· by Aldrin Montana
The authors are trying to provide a platform on which applications can reliably locate nodes in a distributed system for a given key, even in the presence of nodes dynamically joining and leaving the system. The authors want the mapping of keys to nodes to be stable, with minimal balancing or data shuffling as nodes join and leave.
The authors propose an approach that uses consistent hashing to stably map keys to nodes, which is proposed as a substrate for distributed applications. For performance, the authors propose finger tables to skip intermediate successor nodes that are known to not contain the desirable data.
The system performs well for locating nodes–log(n) where n is the number of nodes–and with the use of finger tables is relatively efficient in the amount of memory necessary to improve performance.
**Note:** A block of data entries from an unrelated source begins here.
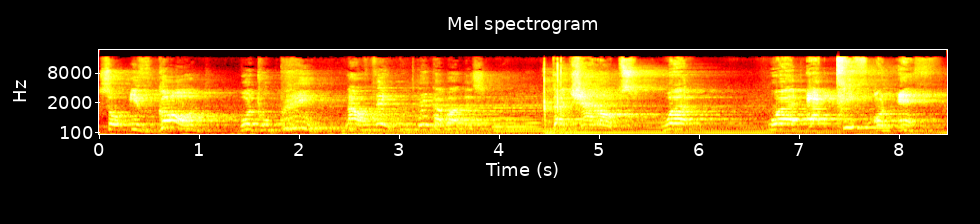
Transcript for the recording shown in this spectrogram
So if God were to bring, now think, think about this. The cherubs were were active on earth.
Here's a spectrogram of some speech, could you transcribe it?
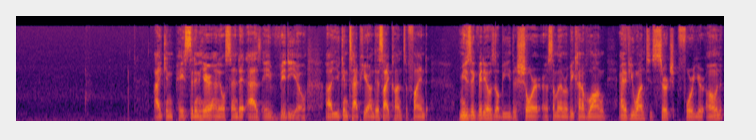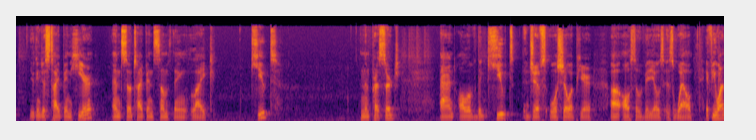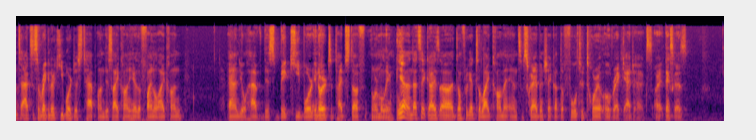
I can paste it in here and it'll send it as a video. Uh, you can tap here on this icon to find music videos. They'll be either short or some of them will be kind of long. And if you want to search for your own, you can just type in here. And so type in something like cute and then press search and all of the cute GIFs will show up here. Uh, also videos as well. If you want to access a regular keyboard, just tap on this icon here, the final icon, and you'll have this big keyboard in order to type stuff normally. Yeah, and that's it guys. Uh, don't forget to like, comment, and subscribe, and check out the full tutorial over at Gadget Hacks. Alright, thanks guys.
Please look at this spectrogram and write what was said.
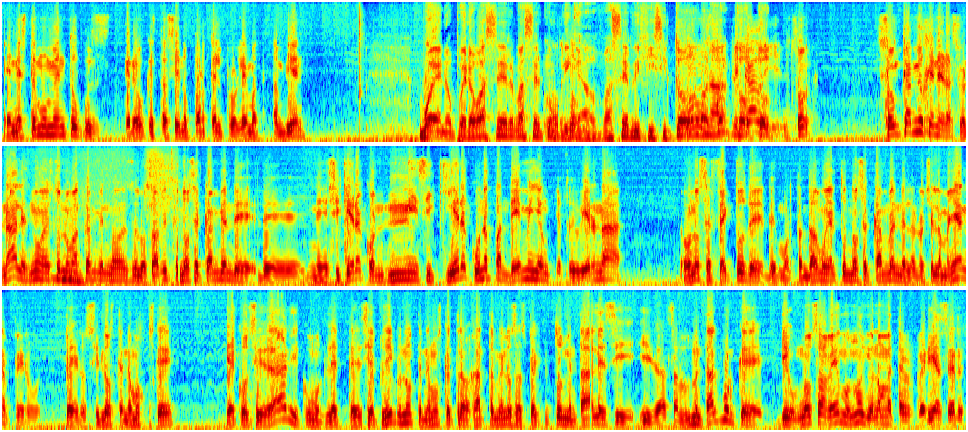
En este momento, pues creo que está siendo parte del problema también. Bueno, pero va a ser, va a ser complicado, va a ser difícil. Todo son, cambios generacionales, ¿no? Esto no va a cambiar, no, los hábitos no se cambian de, de, ni siquiera con, ni siquiera con una pandemia y aunque tuvieran unos efectos de, de mortandad muy altos no se cambian de la noche a la mañana, pero, pero sí los tenemos que que considerar y como le te decía al principio, no tenemos que trabajar también los aspectos mentales y, la salud mental porque digo, no sabemos, ¿no? Yo no me atrevería a hacer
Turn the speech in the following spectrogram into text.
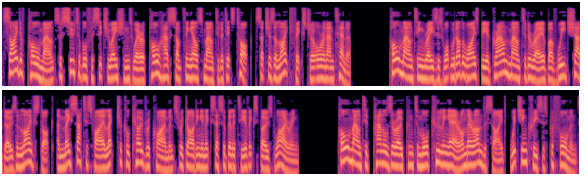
Side of pole mounts are suitable for situations where a pole has something else mounted at its top, such as a light fixture or an antenna. Pole mounting raises what would otherwise be a ground-mounted array above weed shadows and livestock, and may satisfy electrical code requirements regarding inaccessibility of exposed wiring. Pole-mounted panels are open to more cooling air on their underside, which increases performance.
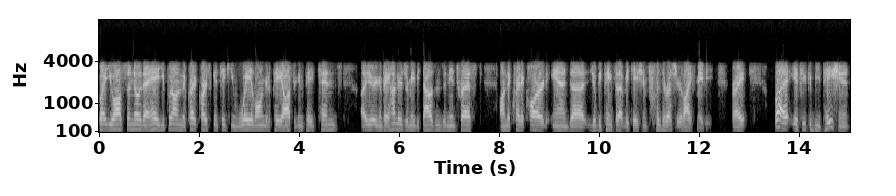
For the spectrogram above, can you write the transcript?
but you also know that hey, you put on the credit card, it's going to take you way longer to pay off. You're going to pay tens, uh, you're going to pay hundreds or maybe thousands in interest on the credit card, and uh, you'll be paying for that vacation for the rest of your life, maybe, right? But if you could be patient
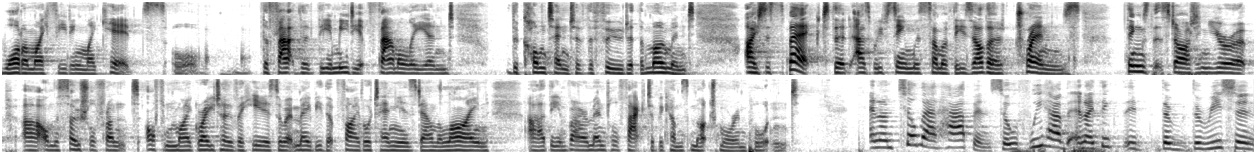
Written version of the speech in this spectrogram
what am I feeding my kids, or the fact that the immediate family and the content of the food at the moment. I suspect that, as we've seen with some of these other trends, things that start in Europe uh, on the social front often migrate over here, so it may be that five or ten years down the line, uh, the environmental factor becomes much more important. And until that happens, so if we have, and I think the, the, the recent,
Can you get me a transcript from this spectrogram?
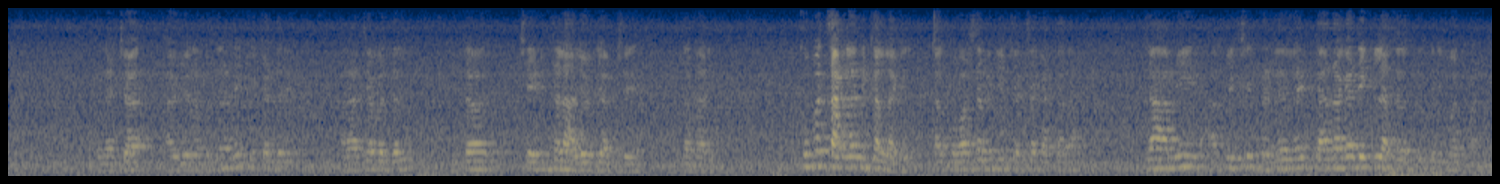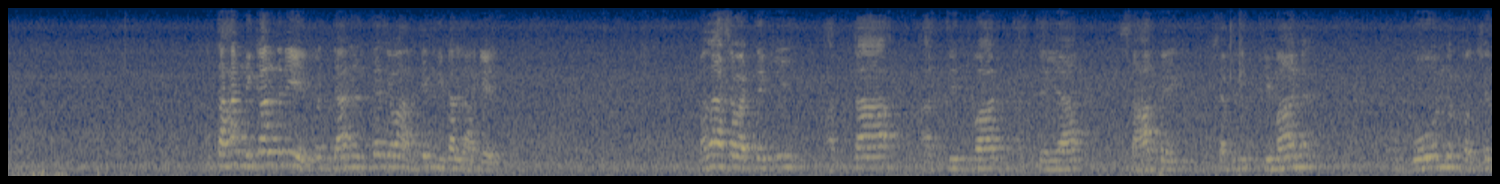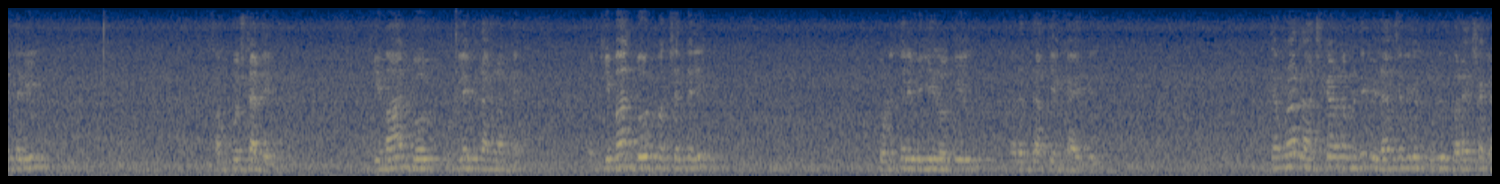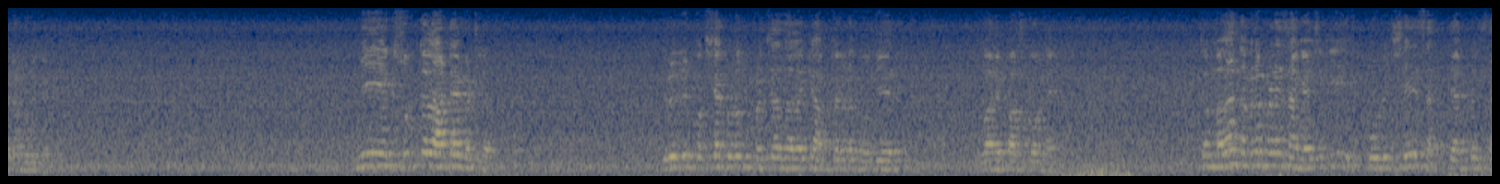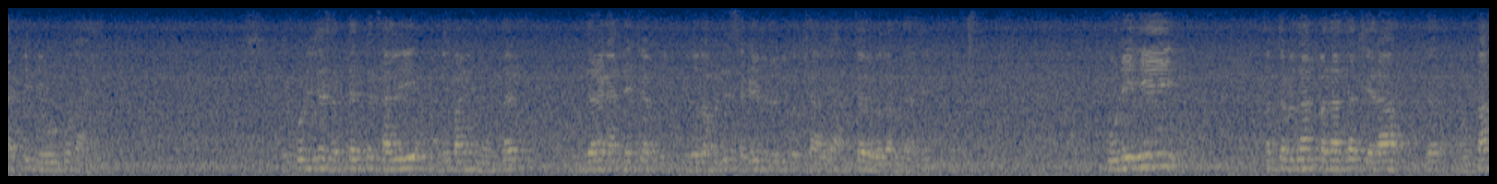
पुण्याच्या आयोजनाबद्दल आणि एकंदरीत राज्याबद्दल चेनिथला आले होते आमचे प्रभारी खूपच चांगला निकाल लागेल. काल पवारसाहेबांची चर्चा करताना. ज्या आम्ही अपेक्षित धरलेल्या आहेत त्या जागा देखील असेल तरी मत मांडलं. आता हा निकाल तरी येईल पण त्यानंतर जेव्हा अंतिम निकाल लागेल मला असं वाटतं की आत्ता अस्तित्वात असलेल्या सहा पैशापैकी किमान दोन पक्ष तरी संपुष्टात येतील. किमान दोन कुठले मी सांगणार नाही. पण किमान दोन पक्ष तरी कुठेतरी विलीन होतील परत जातील काय येतील त्यामुळे राजकारणामध्ये विधानसभेच्या पूर्वी बऱ्याचशा घडामोडी घडल्या. मी एक सुप्त लाट आहे म्हटलं. विरोधी पक्षाकडून प्रचार झाला की आमच्याकडे मोदी आहेत तुम्हारे पास कोण आहे? तर मला नम्रपणे सांगायचं की एकोणीसशे सत्याहत्तरसाठी निवडणूक आहे. एकोणीसशे सत्याहत्तर साली आणीबाणीनंतर इंदिरा गांधींच्या विरोधामध्ये सगळे विरोधी पक्ष आले आमच्या विरोधामध्ये आले कोणीही पंतप्रधान पदाचा चेहरा जर नव्हता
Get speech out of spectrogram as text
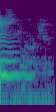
Dun,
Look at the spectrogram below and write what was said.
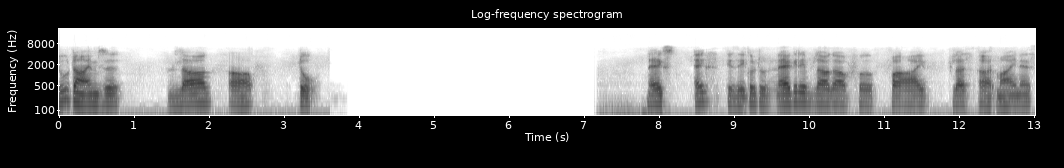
2 times log of 2 next x is equal to negative log of 5 plus or minus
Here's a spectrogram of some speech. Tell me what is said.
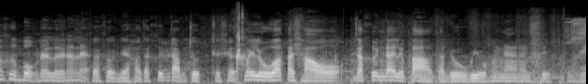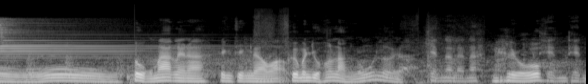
ก็คือโบกได้เลยนั่นแหละแต่ส่วนใหญ่เขาจะขึ้นตามจุดเฉยๆไม่รู้ว่ากระเช้าจะขึ้นได้หรือเปล่าแต่ดูวิวข้างหน้านั้นสิโอ้โห สูงมากเลยนะ จริง ๆ แล้วอะคือมันอยู่ข้างหลังนู้นเลยอะเทนอะไรนะไม่รู้ เทนเทน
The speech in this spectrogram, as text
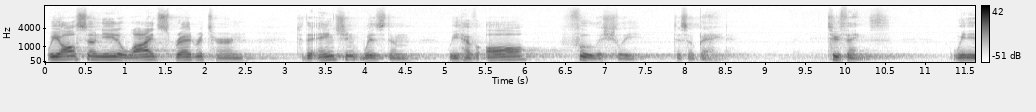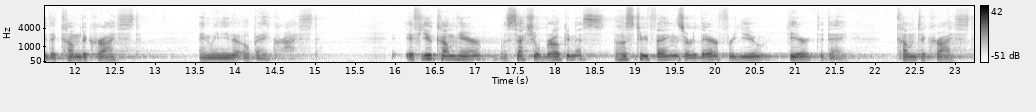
We also need a widespread return to the ancient wisdom we have all foolishly disobeyed. Two things we need to come to Christ and we need to obey Christ. If you come here with sexual brokenness, those two things are there for you here today. Come to Christ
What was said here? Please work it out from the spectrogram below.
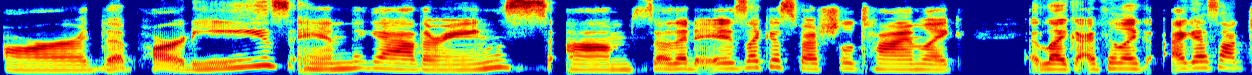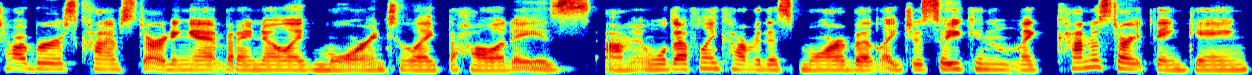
are the parties and the gatherings. Um, so that is like a special time, like like I feel like I guess October is kind of starting it, but I know like more into like the holidays. Um, and we'll definitely cover this more, but like just so you can like kind of start thinking,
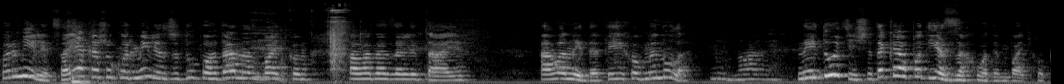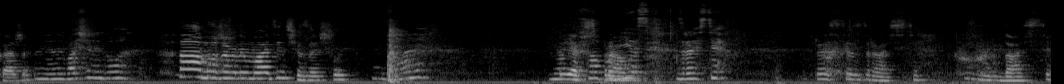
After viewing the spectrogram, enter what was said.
кормілець. А я кажу кормілець, жду Богдана з батьком, а вона залітає. А вони де? Ти їх обминула? Не знаю. Не йдуть іще, таке в під'їзд заходимо, батько каже. Ну, Я не бачу нікого. А, може вони в магазин ще зайшли. Не знаю. Ну, Я як прийшла в справа? під'їзд. Здрасте. Здрасте, здрасте. Мордасте.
However, there is a known issue that the stabilization algorithm is not always correct, because it is done in two atomic phases.
This work is important because it brings in the use of consistent hashing to provide a platform that is incredibly useful for large distributed systems and is useful in various systems today (even if they don’t actually use chord).
With regard to chord’s stabilization algorithm not being correct, it has made me wonder if there is any way for chord to atomically track successors in a way to make it correct. The problem is that nodes can join in such a way that between updating the successor of a node and updating the successor of the successor, the nodes added may fail and then it’s possible to have disjoint rings. I suspect that this framing of the problem requires consensus which can be reliable most of the time especially today, but perhaps stabilization is just as hard as consensus?
I keep thinking that with Ivy it would be possible to partition data in a way that only certain clients handle certain data. If this is done, it would be interesting to use chord to maintain which client clusters handle which files or file blocks in a way that Ivy clients can join and leave the system dynamically, and chord can remap keys to new clients that manage those keys. This enables Ivy clients to read a few number of client logs for performance, but also enables Ivy in the use case it is best for–systems where clients shouldn’t be dependent on other clients.